## Work order:
Everything below from the line with "All the speech" through the line with "write down speech shown in spectrogram" should be copied exactly, and nothing else; leave out the pictures.

***** Recorded data

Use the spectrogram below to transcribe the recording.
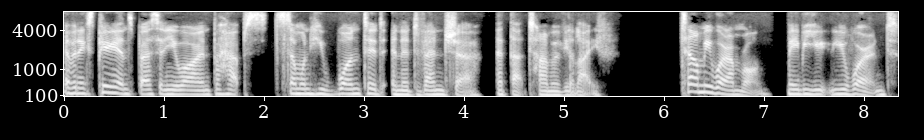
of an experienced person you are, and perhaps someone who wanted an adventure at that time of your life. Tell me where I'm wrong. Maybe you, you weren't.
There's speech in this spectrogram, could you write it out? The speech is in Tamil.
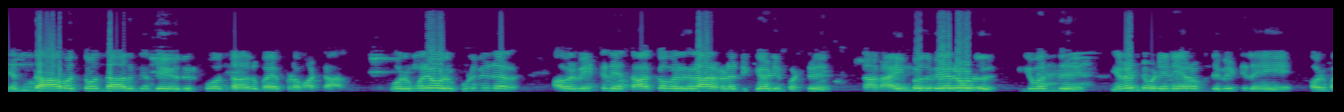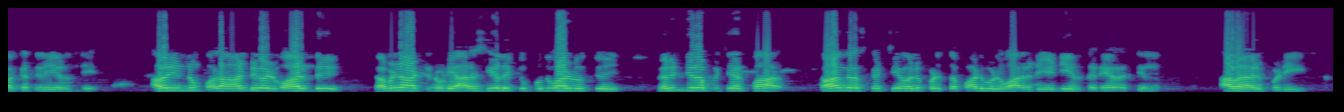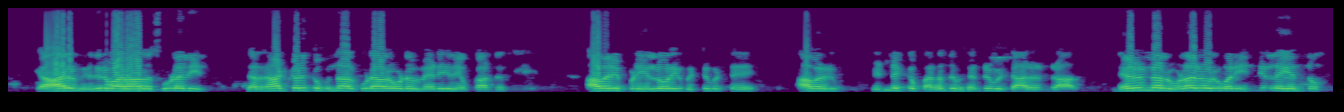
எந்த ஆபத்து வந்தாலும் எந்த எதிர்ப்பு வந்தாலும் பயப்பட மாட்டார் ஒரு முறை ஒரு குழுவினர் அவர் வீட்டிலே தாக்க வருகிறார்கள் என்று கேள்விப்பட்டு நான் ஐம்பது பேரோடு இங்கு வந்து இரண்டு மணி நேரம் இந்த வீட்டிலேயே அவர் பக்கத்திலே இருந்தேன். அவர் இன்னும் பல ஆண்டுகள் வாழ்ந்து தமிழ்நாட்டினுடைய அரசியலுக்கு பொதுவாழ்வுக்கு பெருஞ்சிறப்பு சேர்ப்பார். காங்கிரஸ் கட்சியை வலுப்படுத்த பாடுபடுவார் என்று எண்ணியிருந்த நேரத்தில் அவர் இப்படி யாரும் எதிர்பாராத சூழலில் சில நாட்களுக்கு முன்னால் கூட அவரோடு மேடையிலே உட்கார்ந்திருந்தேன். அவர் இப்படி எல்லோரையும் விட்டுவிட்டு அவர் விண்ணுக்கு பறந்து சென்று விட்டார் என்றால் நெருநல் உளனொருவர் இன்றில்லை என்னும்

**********
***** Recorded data

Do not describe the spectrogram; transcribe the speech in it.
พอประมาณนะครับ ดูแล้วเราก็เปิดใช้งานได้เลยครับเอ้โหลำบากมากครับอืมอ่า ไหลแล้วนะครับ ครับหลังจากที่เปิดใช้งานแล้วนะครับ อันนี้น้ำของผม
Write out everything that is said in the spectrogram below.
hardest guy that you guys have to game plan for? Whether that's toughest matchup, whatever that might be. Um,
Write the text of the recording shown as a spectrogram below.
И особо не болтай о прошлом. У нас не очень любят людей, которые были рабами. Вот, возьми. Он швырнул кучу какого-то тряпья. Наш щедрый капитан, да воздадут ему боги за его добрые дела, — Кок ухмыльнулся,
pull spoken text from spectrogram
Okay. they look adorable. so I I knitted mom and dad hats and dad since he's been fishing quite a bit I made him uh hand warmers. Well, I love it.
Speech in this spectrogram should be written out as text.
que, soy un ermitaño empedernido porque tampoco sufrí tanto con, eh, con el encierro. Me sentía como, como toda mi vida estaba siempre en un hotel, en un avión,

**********
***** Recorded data

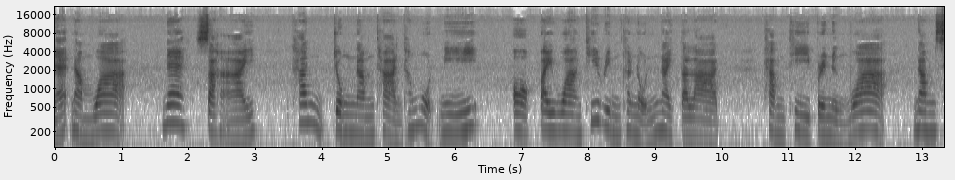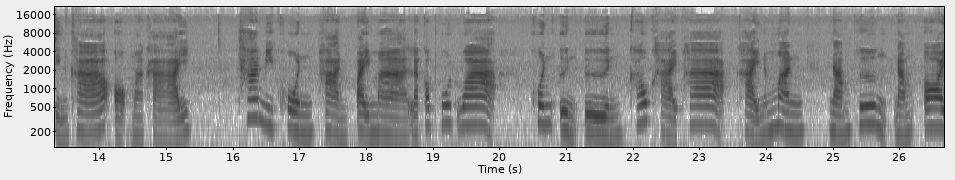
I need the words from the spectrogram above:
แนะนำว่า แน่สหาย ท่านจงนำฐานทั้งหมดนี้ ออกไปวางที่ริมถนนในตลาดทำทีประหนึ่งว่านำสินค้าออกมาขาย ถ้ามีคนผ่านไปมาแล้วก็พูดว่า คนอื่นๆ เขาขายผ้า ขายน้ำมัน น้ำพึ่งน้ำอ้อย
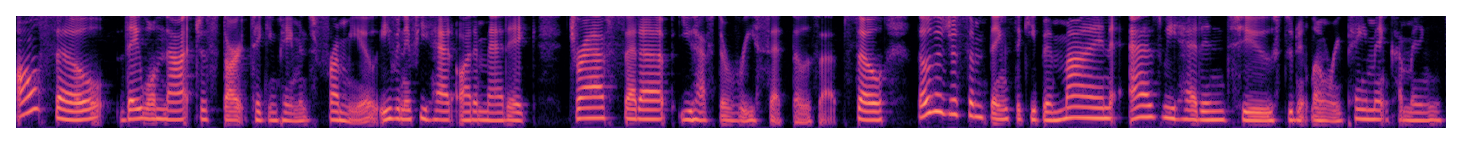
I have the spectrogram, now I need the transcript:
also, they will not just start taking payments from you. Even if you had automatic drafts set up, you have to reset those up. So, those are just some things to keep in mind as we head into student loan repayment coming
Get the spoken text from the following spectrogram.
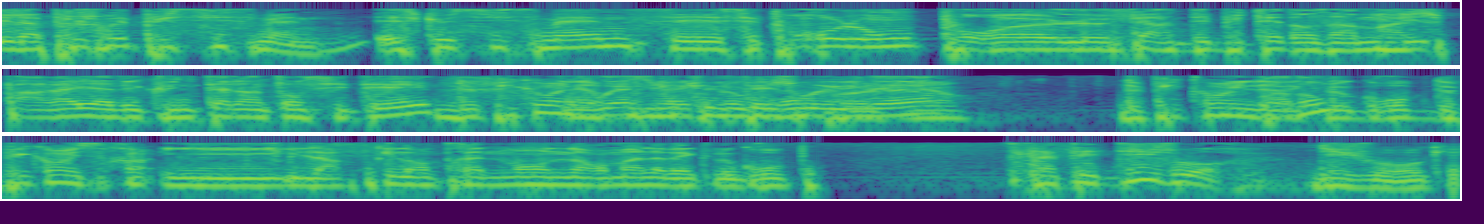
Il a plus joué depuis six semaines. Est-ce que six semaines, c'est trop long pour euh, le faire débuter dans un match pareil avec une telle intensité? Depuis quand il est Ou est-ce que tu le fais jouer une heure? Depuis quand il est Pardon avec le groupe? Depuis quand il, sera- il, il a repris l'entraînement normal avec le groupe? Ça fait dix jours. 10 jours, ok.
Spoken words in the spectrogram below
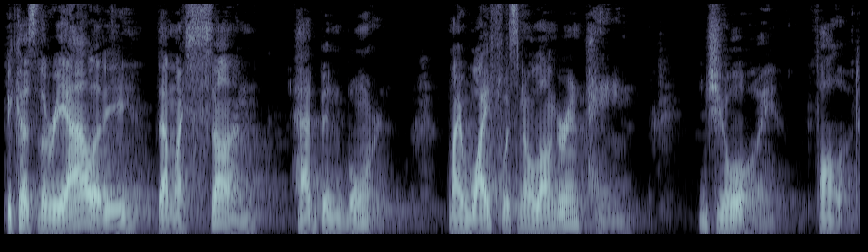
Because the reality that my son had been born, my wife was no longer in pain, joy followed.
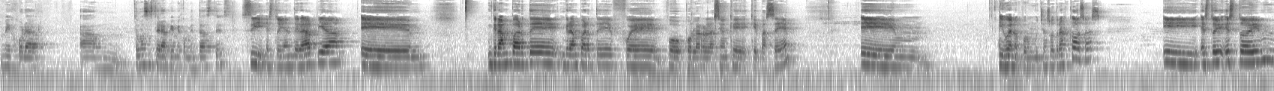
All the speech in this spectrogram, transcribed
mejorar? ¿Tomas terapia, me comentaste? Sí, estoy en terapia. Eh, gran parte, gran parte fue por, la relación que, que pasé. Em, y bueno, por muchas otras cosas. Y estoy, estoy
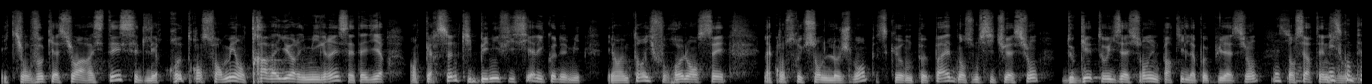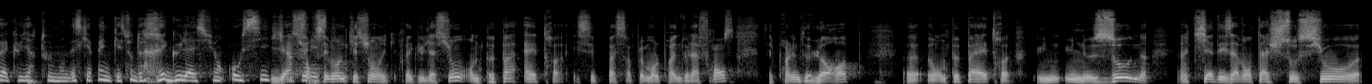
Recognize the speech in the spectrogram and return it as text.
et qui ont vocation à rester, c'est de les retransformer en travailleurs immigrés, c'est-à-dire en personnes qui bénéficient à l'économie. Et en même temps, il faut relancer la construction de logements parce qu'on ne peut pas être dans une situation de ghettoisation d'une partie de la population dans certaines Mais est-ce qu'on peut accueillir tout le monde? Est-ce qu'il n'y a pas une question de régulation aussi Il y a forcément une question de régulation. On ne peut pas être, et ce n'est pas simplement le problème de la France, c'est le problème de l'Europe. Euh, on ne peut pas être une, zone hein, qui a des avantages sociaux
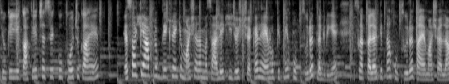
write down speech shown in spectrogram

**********

## Answer to the exercise:
All the speech in this spectrogram, transcribed
mejorar? ¿Tomas terapia, me comentaste? Sí, estoy en terapia. Eh, gran parte, gran parte fue por, la relación que, que pasé. Em, y bueno, por muchas otras cosas. Y estoy, estoy
Recognize the speech in the spectrogram and return it as text.
et qui ont vocation à rester, c'est de les retransformer en travailleurs immigrés, c'est-à-dire en personnes qui bénéficient à l'économie. Et en même temps, il faut relancer la construction de logements parce qu'on ne peut pas être dans une situation de ghettoisation d'une partie de la population dans certaines Mais est-ce qu'on peut accueillir tout le monde? Est-ce qu'il n'y a pas une question de régulation aussi Il y a forcément une question de régulation. On ne peut pas être, et ce n'est pas simplement le problème de la France, c'est le problème de l'Europe. Euh, on ne peut pas être une, zone hein, qui a des avantages sociaux
write down speech shown in spectrogram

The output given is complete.